Stored entries:
--- --- ---

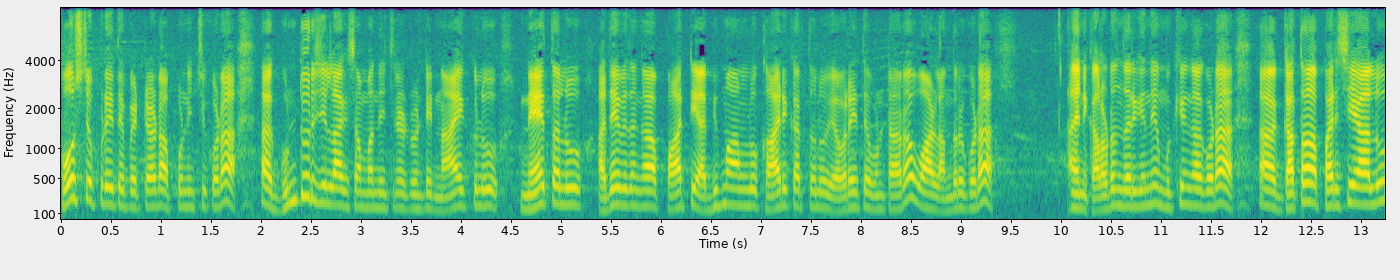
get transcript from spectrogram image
పోస్ట్ ఎప్పుడైతే పెట్టాడో అప్పటి నుంచి కూడా గుంటూరు జిల్లాకి సంబంధించినటువంటి నాయకులు నేతలు అదేవిధంగా పార్టీ అభిమానులు కార్యకర్తలు ఎవరైతే ఉంటారో వాళ్ళందరూ కూడా ఆయన కలవడం జరిగింది. ముఖ్యంగా కూడా గత పరిచయాలు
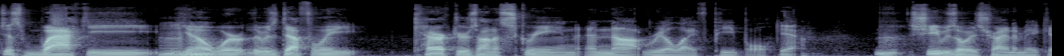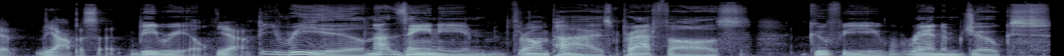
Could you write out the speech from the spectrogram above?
just wacky you know mm-hmm. where there was definitely characters on a screen and not real life people Yeah. She was always trying to make it the opposite Be real. yeah Be real, not zany and throwing pies, pratfalls, goofy, random jokes.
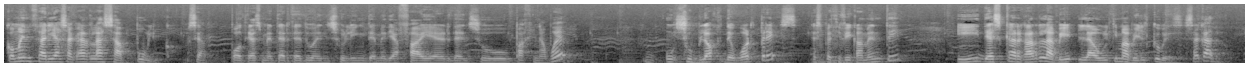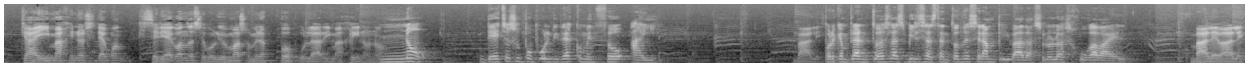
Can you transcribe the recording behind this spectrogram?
comenzaría a sacarlas a público. O sea, podrías meterte tú en su link de Mediafire, en su página web, su blog de WordPress específicamente, y descargar la, última build que hubiese sacado. Que ahí imagino sería, cuan- sería cuando se volvió más o menos popular, imagino, ¿no? No, de hecho su popularidad comenzó ahí. Vale. Porque en plan, todas las builds hasta entonces eran privadas, solo las jugaba él. Vale, vale.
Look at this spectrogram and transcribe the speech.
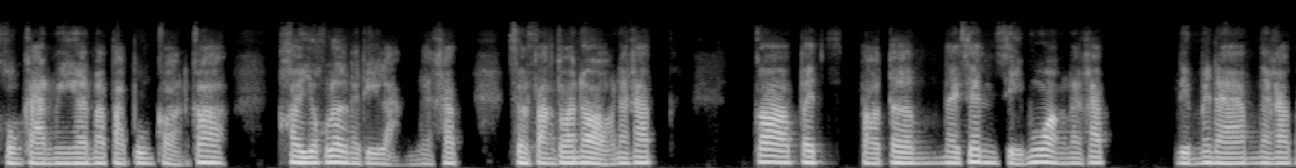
โครงการมีเงินมาปรับปรุงก่อน ก็ค่อยยกเลิกในทีหลังนะครับ ส่วนฝั่งตะวันออกนะครับ ก็ไปต่อเติมในเส้นสีม่วงนะครับ ริมแม่น้ำนะครับ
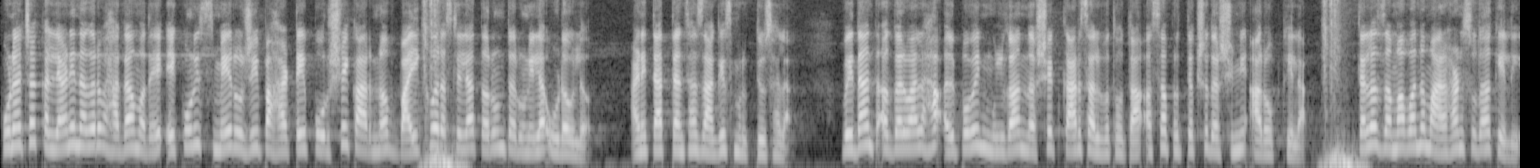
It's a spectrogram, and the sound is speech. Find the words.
पुण्याच्या कल्याणीनगर भागामध्ये एकोणीस मे रोजी पहाटे पोर्शे कारनं बाईकवर असलेल्या तरुण तरुणीला उडवलं आणि त्यात त्यांचा जागीच मृत्यू झाला. वेदांत अगरवाल हा अल्पवयीन मुलगा नशेत कार चालवत होता असा प्रत्यक्षदर्शींनी आरोप केला. त्याला जमावानं मारहाण सुद्धा केली.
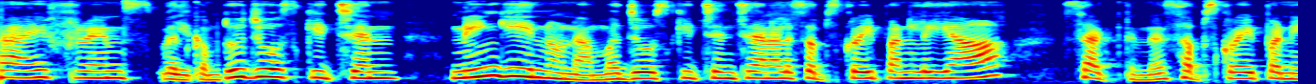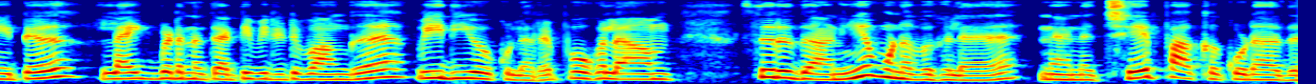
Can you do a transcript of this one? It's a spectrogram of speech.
Hi friends welcome to Jo's Kitchen நீங்கள் இன்னும் நம்ம ஜோஸ் கிச்சன் சேனலை சப்ஸ்கிரைப் பண்ணலையா? சட்டுன்னு சப்ஸ்கிரைப் பண்ணிவிட்டு லைக் பட்டனை தட்டி விட்டுட்டு வாங்க. வீடியோக்குள்ளார போகலாம். சிறுதானிய உணவுகளை நினச்சே பார்க்கக்கூடாத.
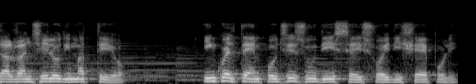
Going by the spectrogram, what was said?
Dal Vangelo di Matteo. In quel tempo Gesù disse ai suoi discepoli,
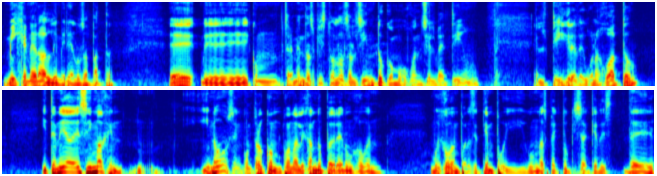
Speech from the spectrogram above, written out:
mi general Emiliano Zapata, eh, con tremendas pistolas al cinto, como Juan Silvetti, el tigre de Guanajuato, y tenía esa imagen. Y no, se encontró con, Alejandro Pedrero, un joven, muy joven para ese tiempo, y un aspecto quizá que de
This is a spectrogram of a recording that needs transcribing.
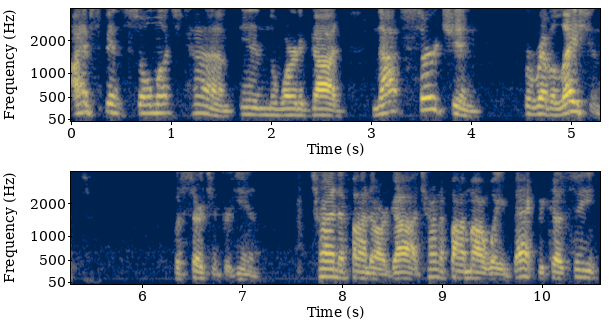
I have spent so much time in the Word of God, not searching for revelations, but searching for Him, trying to find our God, trying to find my way back. Because see,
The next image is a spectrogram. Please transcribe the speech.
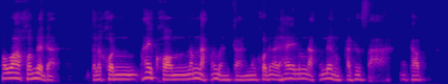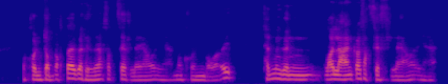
เพราะว่าความสำเร็จอะแต่ละคนให้ความน้ำหนักไม่เหมือนกันบางคนอาจจะให้น้ำหนักในเรื่องของการศึกษานะครับ บางคนจบด็อกเตอร์ก็ถือว่า success แล้วเนี่ยบางคนบอกว่าเอ้ยฉันมีเงินร้อยล้านก็ success แล้วเนี่ย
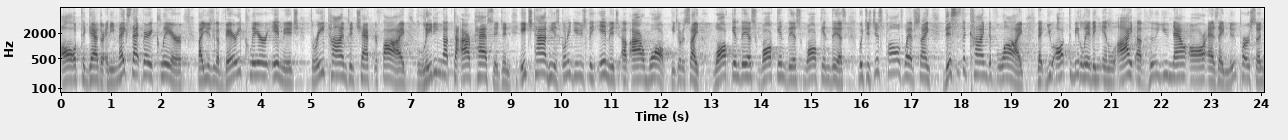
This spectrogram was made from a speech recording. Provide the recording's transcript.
altogether. And he makes that very clear by using a very clear image three times in chapter 5 leading up to our passage. And each time he is going to use the image of our walk. He's going to say, Walk in this, walk in this, walk in this, which is just Paul's way of saying this is the kind of life that you ought to be living in light of who you now are as a new person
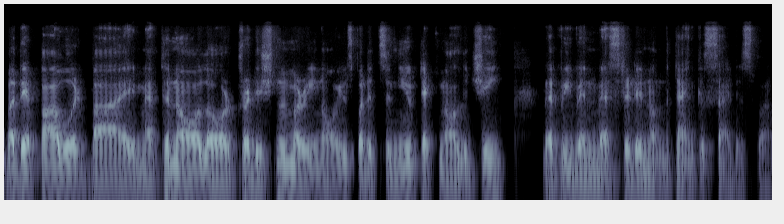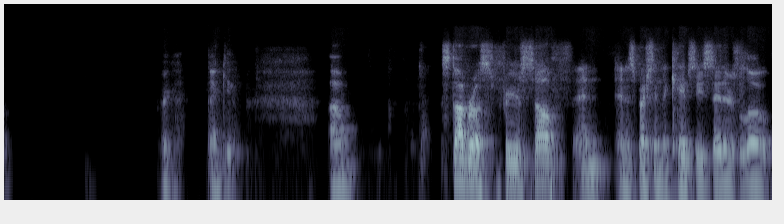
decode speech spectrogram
but they're powered by methanol or traditional marine oils, but it's a new technology that we've invested in on the tanker side as well. Very good. Thank you. Um, Stavros, for yourself and and especially in the Capes, you say there's a low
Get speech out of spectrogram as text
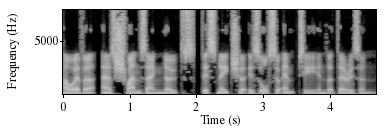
However, as Xuanzang notes, this nature is also empty in that there is an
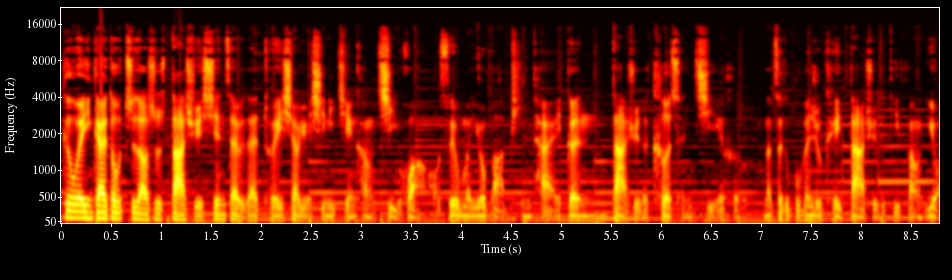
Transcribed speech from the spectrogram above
各位应该都知道，是大学现在有在推校园心理健康计划哦，所以我们有把平台跟大学的课程结合，那这个部分就可以大学的地方用，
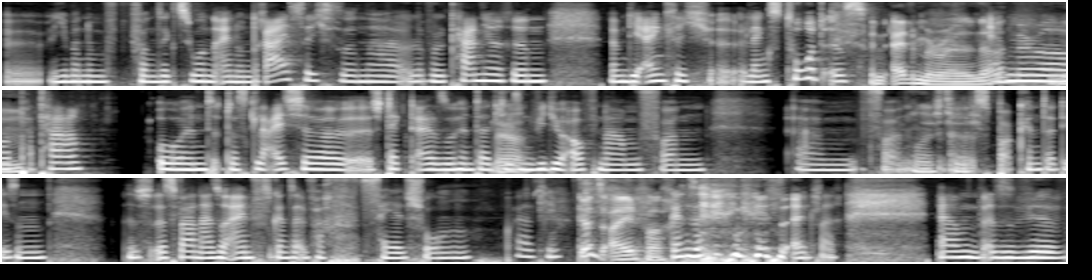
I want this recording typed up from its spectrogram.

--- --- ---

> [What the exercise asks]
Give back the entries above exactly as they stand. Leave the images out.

> [Solution to this task]
get transcript from spectrogram image
పోస్ట్ ఎప్పుడైతే పెట్టాడో అప్పటి నుంచి కూడా గుంటూరు జిల్లాకి సంబంధించినటువంటి నాయకులు నేతలు అదేవిధంగా పార్టీ అభిమానులు కార్యకర్తలు ఎవరైతే ఉంటారో వాళ్ళందరూ కూడా ఆయన కలవడం జరిగింది. ముఖ్యంగా కూడా గత పరిచయాలు
Could you write out the speech from the spectrogram above?
just wacky you know mm-hmm. where there was definitely characters on a screen and not real life people Yeah. She was always trying to make it the opposite Be real. yeah Be real, not zany and throwing pies, pratfalls, goofy, random jokes.
Can you transcribe the recording behind this spectrogram?
comenzaría a sacarlas a público. O sea, podrías meterte tú en su link de Mediafire, en su página web, su blog de WordPress específicamente, y descargar la, última build que hubiese sacado. Que ahí imagino sería, cuan- sería cuando se volvió más o menos popular, imagino, ¿no? No, de hecho su popularidad comenzó ahí. Vale. Porque en plan, todas las builds hasta entonces eran privadas, solo las jugaba él. Vale, vale.
Look at this spectrogram and transcribe the speech.
โครงการมีเงินมาปรับปรุงก่อน ก็ค่อยยกเลิกในทีหลังนะครับ ส่วนฝั่งตะวันออกนะครับ ก็ไปต่อเติมในเส้นสีม่วงนะครับ ริมแม่น้ำนะครับ
It's a spectrogram, and the sound is speech. Find the words.
पुण्याच्या कल्याणीनगर भागामध्ये एकोणीस मे रोजी पहाटे पोर्शे कारनं बाईकवर असलेल्या तरुण तरुणीला उडवलं आणि त्यात त्यांचा जागीच मृत्यू झाला. वेदांत अगरवाल हा अल्पवयीन मुलगा नशेत कार चालवत होता असा प्रत्यक्षदर्शींनी आरोप केला. त्याला जमावानं मारहाण सुद्धा केली.
Can you do a transcript of this one? It's a spectrogram of speech.
Hi friends welcome to Jo's Kitchen நீங்கள் இன்னும் நம்ம ஜோஸ் கிச்சன் சேனலை சப்ஸ்கிரைப் பண்ணலையா? சட்டுன்னு சப்ஸ்கிரைப் பண்ணிவிட்டு லைக் பட்டனை தட்டி விட்டுட்டு வாங்க. வீடியோக்குள்ளார போகலாம். சிறுதானிய உணவுகளை நினச்சே பார்க்கக்கூடாத.
Going by the spectrogram, what was said?
Dal Vangelo di Matteo. In quel tempo Gesù disse ai suoi discepoli,
Speech from the spectrogram above, written out:
mi general Emiliano Zapata, eh, con tremendas pistolas al cinto, como Juan Silvetti, el tigre de Guanajuato, y tenía esa imagen. Y no, se encontró con, Alejandro Pedrero, un joven, muy joven para ese tiempo, y un aspecto quizá que de
This is a spectrogram of a recording that needs transcribing.
I have spent so much time in the Word of God, not searching for revelations, but searching for Him, trying to find our God, trying to find my way back. Because see,
The next image is a spectrogram. Please transcribe the speech.
เพราะว่าความสำเร็จอะแต่ละคนให้ความน้ำหนักไม่เหมือนกันบางคนอาจจะให้น้ำหนักในเรื่องของการศึกษานะครับ บางคนจบด็อกเตอร์ก็ถือว่า success แล้วเนี่ยบางคนบอกว่าเอ้ยฉันมีเงินร้อยล้านก็ success แล้วเนี่ย
This spectrogram was made from a speech recording. Provide the recording's transcript.
altogether. And he makes that very clear by using a very clear image three times in chapter 5 leading up to our passage. And each time he is going to use the image of our walk. He's going to say, Walk in this, walk in this, walk in this, which is just Paul's way of saying this is the kind of life that you ought to be living in light of who you now are as a new person
decode speech spectrogram
but they're powered by methanol or traditional marine oils, but it's a new technology that we've invested in on the tanker side as well. Very good. Thank you. Um, Stavros, for yourself and and especially in the Capes, you say there's a low
Get speech out of spectrogram as text
However, as Xuanzang notes, this nature is also empty in that there is an
Transcribed speech from the spectrogram above
各位应该都知道，是大学现在有在推校园心理健康计划哦，所以我们有把平台跟大学的课程结合，那这个部分就可以大学的地方用，
I want this recording typed up from its spectrogram.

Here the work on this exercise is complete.